Photo by Michael Owens/Getty Images
The Cowboys head coach must be held accountable.
One week ago Dallas Cowboys players and staffers were rushing to head coach Jason Garrett’s defense when he was flagged for using “abusive language” towards an official. Many people praised Jason Garrett for finally showing some emotion on the sideline.
Of course, Jason Garrett was also in the right against the official during the game against the Green Bay Packers. He was acting with conviction and on behalf of his team. He believes in them, fights for them, and he loves them. This we know through his almost full-decade at the helm of America’s Team.
There’s no question that Jason Garrett is a phenomenal leader of men. Many have said that he would make a great CEO, that they believe he’s a great coach Monday through Saturday, but it feels like just about everyone who’s followed the Dallas Cowboys in his tenure has reached a point where they’ve grown frustrated with him on a Sunday.
For the first time ever, it looked like Jason Garrett had lost the team
Part of the reason why many regard Jason Garrett as a great leader is because of the results we’ve seen. It’s often asked “when have you seen the team quit on him?” because the answer to that is a fair point in considering the job that he occupies. You have to be a hell of a leader.
2019 is Garrett’s ninth full season with the Cowboys and in only two seasons prior have the Cowboys played any meaningless games at the end of a season (meaningless as in they were mathematically eliminated from playoff contention entering a given game). While nobody is handing out Super Bowl trophies for that type of statistic, it’s still true.
Watching “All or Nothing” a season ago helped shed light on exactly who Garrett is behind the press conference cameras. He’s driven, focused, kind-hearted, and he can cuss with the best of them. He has a unique way of being able to bond with all of those around him. To whatever degree you calculate it, that’s valuable.
None of that seemed to be the case at MetLife Stadium against the New York Jets, though. After Sam Ficken gave the Jets an eight-point lead with little time left, the Cowboys trotted off the field and, per usual, were greeted by Jason Garrett with a lending hand of support.
This time was different, though. This time the Cowboys were on the brink of losing three games in a row for the first time in a year and a half, with the latest one coming to the New York Jets. This time there was very little rah-rah effort on the way back to the bench.
Not a good look for Jason Garrett. pic.twitter.com/g005ZJVwRl
— RJ Ochoa (@rjochoa) October 14, 2019
Maybe we shouldn’t over-analyze a clip that’s only a few seconds long, but the truth is we haven’t seen this sort of disposition from the Cowboys under their current head coach. Perhaps it was simply one bad day or moment, or perhaps it’s the effects of frustration starting to hit their boiling point.
In a year of such importance, Jason Garrett’s Cowboys have to do more
Every season always feels big, but this one is uniquely big. Think about the state of the Dallas Cowboys organization as we sit in the first of of October of 2019. The very fabric of who this franchise will be in the near future hangs in the balance.
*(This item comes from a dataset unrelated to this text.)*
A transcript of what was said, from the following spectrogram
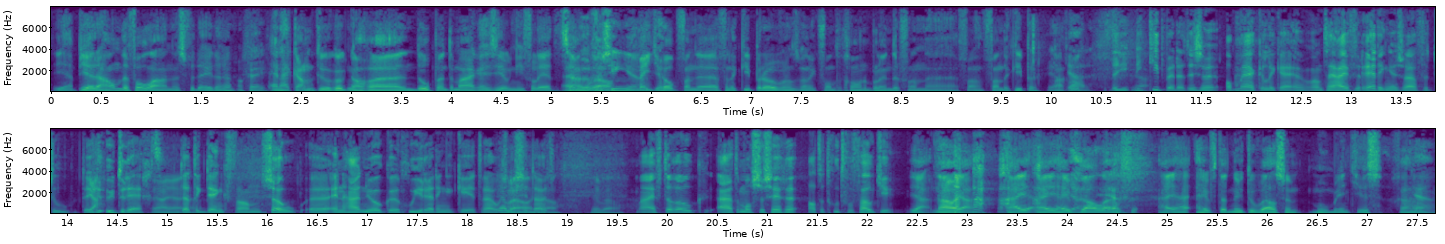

How is that so? Consider that Dak Prescott, Amari Cooper, and Byron Jones all remain as offseason priorities in terms of contract extensions. Getting them locked up is going to be a huge part of defining who this team is for the next half decade.
Dallas already has a legitimate nucleus in place with their recent long-term contract recipients in DeMarcus Lawrence, Jaylon Smith, La’el Collins, and Ezekiel Elliott, but what if they have to start over at head coach? All of this talent and the potential that lies with it can fade rather quickly.
Of all the contracts up in the air the most important – in terms of how they impact the organization – is inarguably Jason Garrett’s. This season will determine his football future and giving a team their first win in Week 6 is not exactly the way to go about hurrying that process.
If you ask anyone around here you’ll hear that the Cowboys have oodles of talent, a lot of it on manageable and team-friendly deals. What good is that though if you don’t have a brain trust that can utilize it to its full effect? Sure the Cowboys had some injured players in New York, but that’s where coaching comes into play. You have to be able to rise above, and it’s not like Jason Garrett was asked to do that against the New England Patriots… it was the New York Jets.
The latest Cowboys loss is one of the more difficult ones to take in Jason Garrett’s tenure with the team, incidentally it came on Jerry Jones’ birthday. We’ve seen the Cowboys owner express great patience when it comes to how he’s behaved with Jason Garrett, but such a critical loss has to stir up emotions of frustration and “I’ve had enough of this!”.
Jason Garrett is a great leader of men and there have undoubtedly been times (it may not feel like it right now) where that’s been the propelling force behind a Cowboys victory. He did not propel them to victory against the New York Jets, though.
That’s a problem.